On September 21, 2023, the U.S. Environmental Protection Agency (EPA) published a notice of a proposed rule, “Review of Final Rule Reclassification of Major Sources as Area Sources Under Section 112.” The proposal adds requirements for regulated sources of hazardous air pollutants (HAPs) to reclassify from major source status to area source status under the National Emission Standards for Hazardous Air Pollutants (NESHAPs) program. Stakeholders who qualified under the revised policy adopted by the Trump administration should particularly take note of this further change by the Biden administration’s EPA. Comments are due by November 13, 2023.
Regulated entities in designated communities — compiled and termed the “Consistently Nominated AB 617 Communities list” — will want to pay close attention to updates from the California Air Resources Board (CARB) on its Community Protection Program Blueprint 2.0. Currently, communities in the Bay Area, Imperial, San Joaquin Valley, Sacramento Metropolitan, and South Coast air districts are on the list. As part of a mandate to reduce toxic air contaminant and criteria pollutant emissions in communities that have a high cumulative exposure burden, CARB is updating the Program Blueprint 2.0 as required under Assembly Bill 617, adopted by the California Legislature July 26, 2017. CARB’s present revisions may result in increased investigation and enforcement of regulated entities in these communities.
On June 13, 2023, the Biden administration released the 2023 Spring Unified Agenda of Regulatory and Deregulatory Actions (Agenda). The Agenda lists federal agencies’ planned “short-term” regulatory actions to be taken over the next 12 months and “long-term” actions under development. The dates listed in the Agenda are based on publication dates in the Federal Register. Stakeholders should take note, as the Agenda provides a window into the administration’s priorities and strategies:
The U.S. Environmental Protection Agency (EPA) issued, on May 5, 2023, a request for information seeking input on the availability of zero-emission technologies in the heavy-duty vehicle and port sectors toward establishing funding programs under the Inflation Reduction Act (IRA). EPA requests comment from manufacturers, distributors, installers, fleet operators, and port operators about their products and experience with zero-emission technologies.
On October 13, 2022, the U.S. Environmental Protection Agency (EPA) released a proposed rule changing the treatment of fugitive emissions in determining whether a modification is major under the New Source Review (NSR) provisions of the Clean Air Act. The proposed rule — which modifies NSR regulations that have been stayed since 2009 — would require all major sources to consider fugitive emissions when determining whether a proposed change would constitute a major modification. Regulated entities considering changes to their existing facilities should monitor the progress of this rule and consider commenting.

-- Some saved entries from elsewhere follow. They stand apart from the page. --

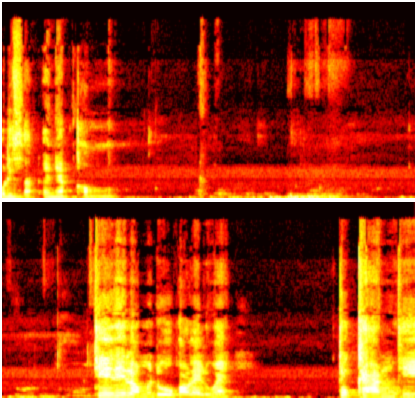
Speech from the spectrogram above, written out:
บริษัทไอเนี้ยของ ที่ที่เรามาดูเพราะอะไรรู้ไหม ทุกครั้งที่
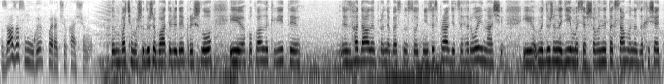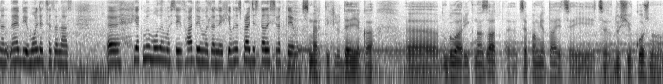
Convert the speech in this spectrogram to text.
за заслуги перед Черкащиною. Ми бачимо, що дуже багато людей прийшло і поклали квіти. Згадали про Небесну Сотню. І Це справді це герої наші. І ми дуже надіємося, що вони так само нас захищають на небі і моляться за нас. Е, Як ми молимося і згадуємо за них, і вони справді стали святими. Смерть тих людей, яка е, була рік назад, е, це пам'ятається і це в душі в кожного.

On April 6, 2022, the U.S. Environmental Protection Agency (EPA) is scheduled to publish its proposed Federal Implementation Plan Addressing Ozone Transport for the 2015 Ozone National Ambient Air Quality Standards (NAAQS), otherwise known as the latest iteration of EPA’s Cross-State Air Pollution Rule or “Good Neighbor” Plan. The proposal would subject 26 upwind states to the “good neighbor” or “interstate transport” provision of the Clean Air Act because EPA is proposing to find that nitrogen oxide (NOx) emissions, which are a precursor to ozone formation, from the upwind states significantly contribute to downwind states’ attaining and maintaining the 2015 ozone NAAQS.
Last week, the U.S. Environmental Protection Agency (EPA) took two actions related to mobile source emissions under the Clean Air Act that represent the agency’s continued focus on transportation, climate change, and environmental justice.
On March 7, 2022, EPA announced newly proposed emission standards for heavy-duty vehicles and engines, which would apply starting in model year 2027. The proposed standards would reduce allowed emissions of nitrogen oxides from heavy-duty gasoline and diesel engines and set more stringent greenhouse gas standards for certain commercial vehicle categories. Beyond numerical reductions in emissions, the rule also indicates EPA’s broader shift in focus to environmental justice. (more…)